By Dr. Ken Broda-Bahm:
I had one important early experience in trial consulting that I've kept in my head over the years. It was actually on my first job after moving to Persuasion Strategies many years ago. Attorneys we knew were working with a very large national litigation consulting group in hosting a mock trial. The client wanted to go with the very large firm, but the attorneys we knew wanted a consultant from our team to be on-site, just to provide some feedback. So I came to watch the mock trial and to share my thoughts. I had zero knowledge of the case before arriving at the research site -- I didn't read any briefs and hadn't had any conversations with the attorneys about it. And I had no involvement in the case preparation afterward. I just watched for that one day, and then drafted my notes into a memo and sent it off. That memo focused on case strengths, weaknesses, what our message should be, what kind of jurors we want, etcetera, but all in all, it was just a memo that ended up being, I think, about 12 pages. I sent it to the attorneys who invited me, and that was it. I didn't hear anything back at the time.

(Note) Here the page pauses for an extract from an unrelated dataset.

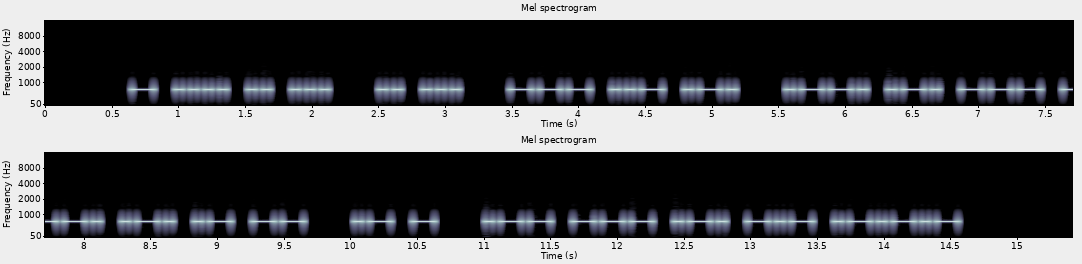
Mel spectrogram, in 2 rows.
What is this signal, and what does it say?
Morse code, heard as a keyed tone, about 21 wpm, 700 Hz. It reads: THIS IS OUR PROGRAM AT WORK.
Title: Sentences from Top 1000 Words - Review Part 5 - 22wpm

It wasn't until more than a year later when I heard from one of the attorneys. He said that the team had won, and more importantly had used my memo as a guide to how they tried their case. More than the 150-page report from the larger group, and more than the daily involvement from their team of consultants, the team relied on the approach I briefly sketched out after just one day's contact, involving only an hour of summary argument from each side. Reflecting on it, the attorney said, "It is interesting...We got the most useful advice from the person who knew the least about the case." Then he went on to say that he thinks sometimes we consultants try to know too much. When we learn the case like the attorneys learn the case, he said, we become just another voice at the table, just like the attorneys. We start to think the same, to share the same assumptions and mindset, and to look at the case through the same filters. And that, he stressed, can limit our usefulness. That advice stayed with me since then. So in this post, I wanted to share some thoughts on how a consultant ought to know enough to be useful, but not so much that there's a risk of becoming an echo of the attorney's perspective.